The next stop is Cooper Island for a great lunch at the Beach Club restaurant. There is a small dock that can accommodate a handful of boats. Just a few steps away is the open air restaurant with a great view of the Carribean. The food and drinks are fantastic and the scenery is second to none.
After lunch we head to Virgin Gorda and The Baths. Giant granite boulders pushed up from the sea over centuries and stacked on the beach allow for a once in a lifetime hike. The boat moors about 500 feet offshore, making for a nice snorkel swim to the cove where you drop your fins and mask and start hiking through giant boulders surrounded by the stunning Caribbean water and talcum powder sand.
Surprise!! - at the end of the trail is a small bar and hut serving your favorite cold beer. It was a nice surprise and end to a very nice hike.
After hiking and then swimming back to the boat we departed on our 90 minute return trip back to the Westin St John.

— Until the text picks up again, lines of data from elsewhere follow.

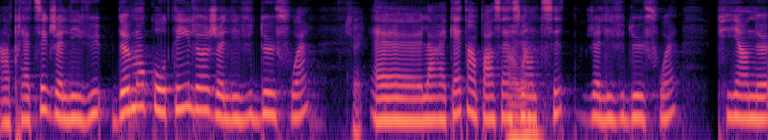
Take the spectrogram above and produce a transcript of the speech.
en pratique, je l'ai vu. De mon côté, là, je l'ai vu deux fois. Euh, la requête en passation ah de titre, je l'ai vu deux fois. Puis il y en a.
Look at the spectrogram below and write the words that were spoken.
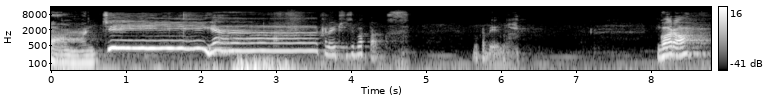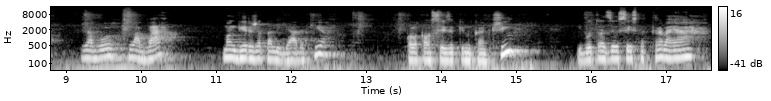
Bom dia! Acabei fazer botox no cabelo. Agora, ó, já vou lavar. Mangueira já tá ligada aqui, ó. Vou colocar vocês aqui no cantinho e vou trazer vocês para trabalhar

Hint! - I highly recommend this day trip and you should add it to your list of St John Activities. Cruz Bay Water sports runs the boat "Island Time" and does a fantastic job of taking care of you throughout the day. Their website is as follows:
With the average water temperature around 82-83 in the summer and 80 in the winter with 75 to 100 feet or more of visibility, its no wonder that St John and the surrounding island of St Thomas are some of the most popular dive spots in the world. In fact, the two islands are so close together they share some of the same dive locations. St John diving sites vary from shallow to deep offshore walls and caves. Some are accessible from shore but most from a boat.

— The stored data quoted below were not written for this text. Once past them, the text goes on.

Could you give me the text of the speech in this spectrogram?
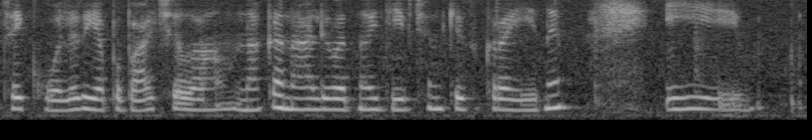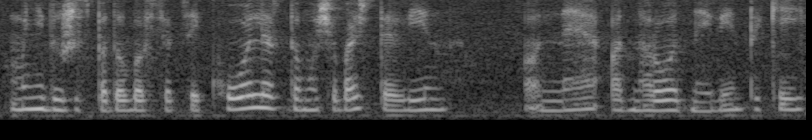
цей колір я побачила на каналі одної дівчинки з України. І мені дуже сподобався цей колір, тому що, бачите, він не однородний, він такий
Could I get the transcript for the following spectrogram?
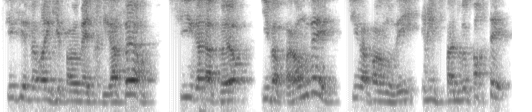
Si c'est fabriqué par le maître, il a peur. S'il a peur, il ne va pas l'enlever. S'il ne va pas l'enlever, il risque pas de le porter.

Since St John and St Thomas are United States territories, they are regulated by the US Coast Guard and all dive boat operators must conform to standards and inspections.
Carval Rock is a small rocky island, if that, about 3-4 miles north of Cruz bay. The rugged and steep rocks serve as a nesting site for many birds. The north side of the rock is the most popular and deep where stingrays and tarpon are commonly seen.
Eagle Shoal is a premier St John diving site but only for the experienced. Even then, it can only be approached on calm days. Located about 1 mile offshore form the most south eastern point of St John, Eagle Shoal is only visited by a handful of dive operators due to its distance from St Thomas and the more western departure locations of St John. Surrounded by three long coral reefs, this area has numerous caves, arches and overhangs.
Grass Cay is located to the north, equal distance between St John and St Thomas. This is a great area for the beginner with four dive sites ranging from about 10 to 80 feet deep. There are large colorful coral mounds that rise off of the sandy bottom that are home to a large number of species of colorful fish.